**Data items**
Segment Open

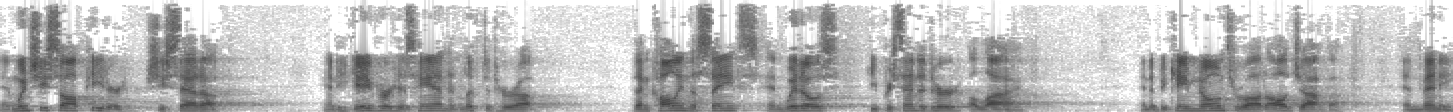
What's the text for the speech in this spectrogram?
And when she saw Peter, she sat up. And he gave her his hand and lifted her up. Then calling the saints and widows, he presented her alive. And it became known throughout all Joppa, and many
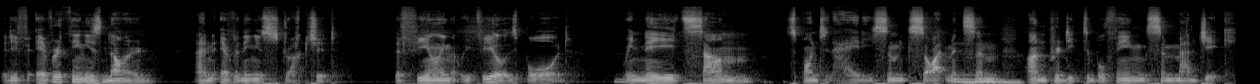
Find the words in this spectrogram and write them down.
That if everything is known and everything is structured, the feeling that we feel is bored. We need some spontaneity, some excitement, some unpredictable things, some magic.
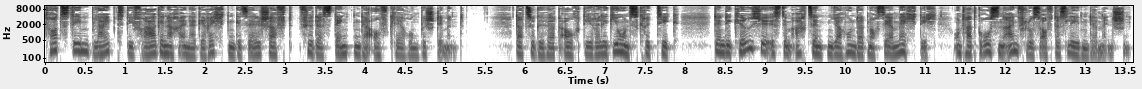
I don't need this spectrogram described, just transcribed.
Trotzdem bleibt die Frage nach einer gerechten Gesellschaft für das Denken der Aufklärung bestimmend. Dazu gehört auch die Religionskritik, denn die Kirche ist im 18. Jahrhundert noch sehr mächtig und hat großen Einfluss auf das Leben der Menschen.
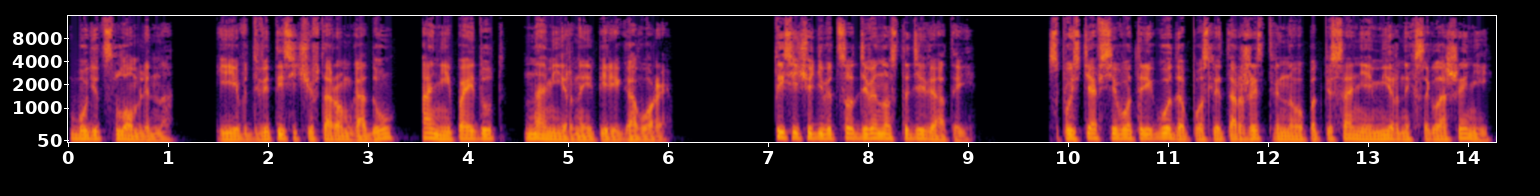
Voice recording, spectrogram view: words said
будет сломлено, и в 2002 году они пойдут на мирные переговоры. 1999. Спустя всего три года после торжественного подписания мирных соглашений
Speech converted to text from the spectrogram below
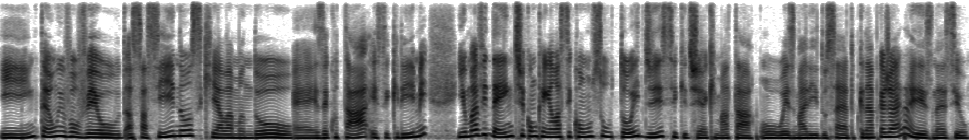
E então envolveu assassinos que ela mandou é, executar esse crime e uma vidente com quem ela se consultou e disse que tinha que matar o ex-marido, certo? Porque na época já era ex, né, Sil?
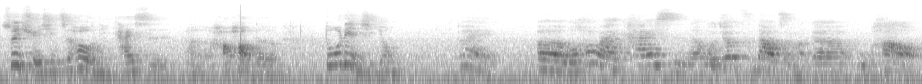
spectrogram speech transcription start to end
所以学习之后，你开始呃好好的多练习用，对。呃，我后来开始呢，我就知道怎么跟五号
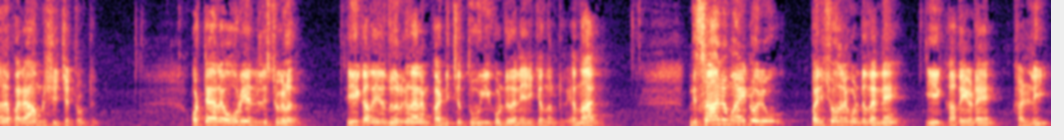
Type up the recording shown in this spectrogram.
അത് പരാമർശിച്ചിട്ടുണ്ട്. ഒട്ടേറെ ഓറിയന്റലിസ്റ്റുകൾ ഈ കഥയിൽ ദീർഘനേരം കടിച്ച് തൂങ്ങിക്കൊണ്ട് തന്നെ ഇരിക്കുന്നുണ്ട്. എന്നാൽ നിസ്സാരമായിട്ടുള്ളൊരു പരിശോധന കൊണ്ട് തന്നെ ഈ കഥയുടെ കള്ളി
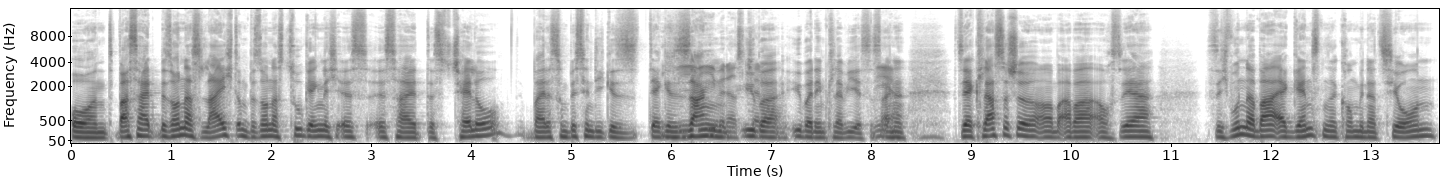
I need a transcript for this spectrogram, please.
Und was halt besonders leicht und besonders zugänglich ist, ist halt das Cello, weil es so ein bisschen die, der Gesang das über, über dem Klavier ist. Es ist Ja. eine sehr klassische, aber, aber auch sehr sich wunderbar ergänzende Kombination.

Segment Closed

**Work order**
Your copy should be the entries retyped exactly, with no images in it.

**Response box**
What's the text for the speech in this spectrogram?
And when she saw Peter, she sat up. And he gave her his hand and lifted her up. Then calling the saints and widows, he presented her alive. And it became known throughout all Joppa, and many
Find the words in this spectrogram and write them down.
That if everything is known and everything is structured, the feeling that we feel is bored. We need some spontaneity, some excitement, some unpredictable things, some magic.
I don't need this spectrogram described, just transcribed.
Trotzdem bleibt die Frage nach einer gerechten Gesellschaft für das Denken der Aufklärung bestimmend. Dazu gehört auch die Religionskritik, denn die Kirche ist im 18. Jahrhundert noch sehr mächtig und hat großen Einfluss auf das Leben der Menschen.
Voice recording, spectrogram view: words said
будет сломлено, и в 2002 году они пойдут на мирные переговоры. 1999. Спустя всего три года после торжественного подписания мирных соглашений
Speech converted to text from the spectrogram below
E então envolveu assassinos que ela mandou é, executar esse crime e uma vidente com quem ela se consultou e disse que tinha que matar o ex-marido, certo? Porque na época já era ex, né, Sil?
spectrogram speech transcription start to end
所以学习之后，你开始呃好好的多练习用，对。呃，我后来开始呢，我就知道怎么跟五号
Type up the recording shown in this spectrogram.
അത് പരാമർശിച്ചിട്ടുണ്ട്. ഒട്ടേറെ ഓറിയന്റലിസ്റ്റുകൾ ഈ കഥയിൽ ദീർഘനേരം കടിച്ച് തൂങ്ങിക്കൊണ്ട് തന്നെ ഇരിക്കുന്നുണ്ട്. എന്നാൽ നിസ്സാരമായിട്ടുള്ളൊരു പരിശോധന കൊണ്ട് തന്നെ ഈ കഥയുടെ കള്ളി
I need a transcript for this spectrogram, please.
Und was halt besonders leicht und besonders zugänglich ist, ist halt das Cello, weil es so ein bisschen die, der Gesang das über, über dem Klavier ist. Es ist Ja. eine sehr klassische, aber, aber auch sehr sich wunderbar ergänzende Kombination.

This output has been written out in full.